Stored data entries
=====

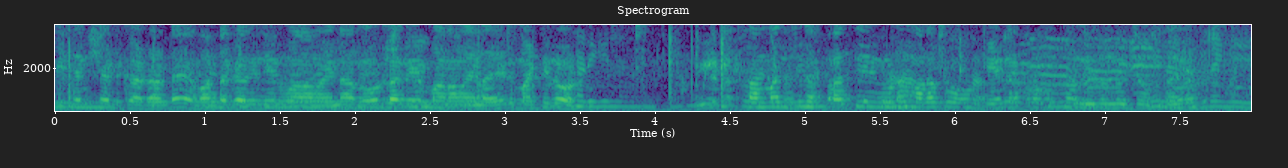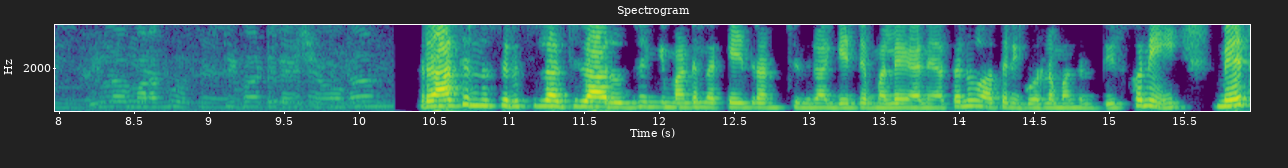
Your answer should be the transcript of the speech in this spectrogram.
కిచెన్ షెడ్ కట్ అంటే వంటగది నిర్మాణమైన రోడ్ల నిర్మాణమైన ఇది మట్టి రోడ్. వీటికి సంబంధించిన ప్రతిదీ కూడా మనకు కేంద్ర ప్రభుత్వం నిధుల నుంచి వస్తుంది. దీనిలో మనకు సిక్స్టీ ఫార్టీ రేషియోగా రాజన్న సిరిసిల్ల జిల్లా రుద్రంగి మండల కేంద్రానికి చెందిన గెంటె మల్లయ్య అనే అతను అతని గొర్రెల మందును తీసుకుని మేత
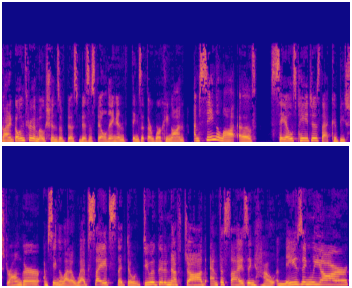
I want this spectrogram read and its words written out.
kind of going through the motions of business building and things that they're working on, I'm seeing a lot of sales pages that could be stronger. I'm seeing a lot of websites that don't do a good enough job emphasizing how amazing we are.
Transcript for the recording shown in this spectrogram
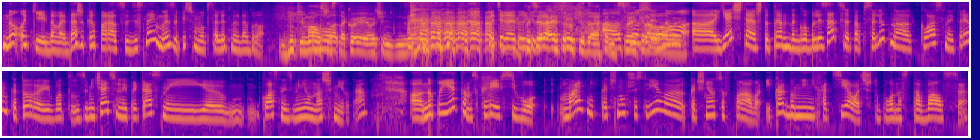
Ну окей, давай, даже корпорацию Дисней мы запишем в абсолютное добро. Микки Маус сейчас такой очень... Потирает руки. Потирает руки, да, А, свои слушай, ну, я считаю, что тренд на глобализацию это абсолютно классный тренд, который вот замечательный, прекрасный, и, э, классно изменил наш мир, да. А, но при этом, скорее всего, маятник, качнувшись лево, качнется вправо. И как бы мне не хотелось, чтобы он оставался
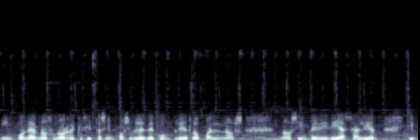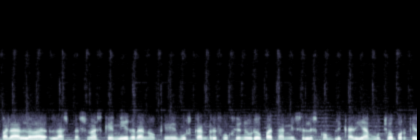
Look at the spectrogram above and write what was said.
imponernos unos requisitos imposibles de cumplir, lo cual nos, nos impediría salir y para las personas que emigran o que buscan refugio en Europa también se les complicaría mucho porque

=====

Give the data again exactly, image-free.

Your answer should be the transcript of the speech in this spectrogram.
కిచెన్ షెడ్ కట్ అంటే వంటగది నిర్మాణమైన రోడ్ల నిర్మాణమైన ఇది మట్టి రోడ్. వీటికి సంబంధించిన ప్రతిదీ కూడా మనకు కేంద్ర ప్రభుత్వం నిధుల నుంచి వస్తుంది. దీనిలో మనకు సిక్స్టీ ఫార్టీ రేషియోగా రాజన్న సిరిసిల్ల జిల్లా రుద్రంగి మండల కేంద్రానికి చెందిన గెంటె మల్లయ్య అనే అతను అతని గొర్రెల మందును తీసుకుని మేత
I want this spectrogram read and its words written out.
kind of going through the motions of business building and things that they're working on, I'm seeing a lot of sales pages that could be stronger. I'm seeing a lot of websites that don't do a good enough job emphasizing how amazing we are.
Transcript for the recording shown in this spectrogram
Ну окей, давай, даже корпорацию Дисней мы запишем в абсолютное добро. Микки Маус сейчас такой очень... Потирает руки. Потирает руки, да, А, свои слушай, ну, я считаю, что тренд на глобализацию это абсолютно классный тренд, который вот замечательный, прекрасный, и, э, классно изменил наш мир, да. А, но при этом, скорее всего, маятник, качнувшись лево, качнется вправо. И как бы мне не хотелось, чтобы он оставался
Look at the spectrogram above and write what was said.
imponernos unos requisitos imposibles de cumplir, lo cual nos, nos impediría salir y para las personas que emigran o que buscan refugio en Europa también se les complicaría mucho porque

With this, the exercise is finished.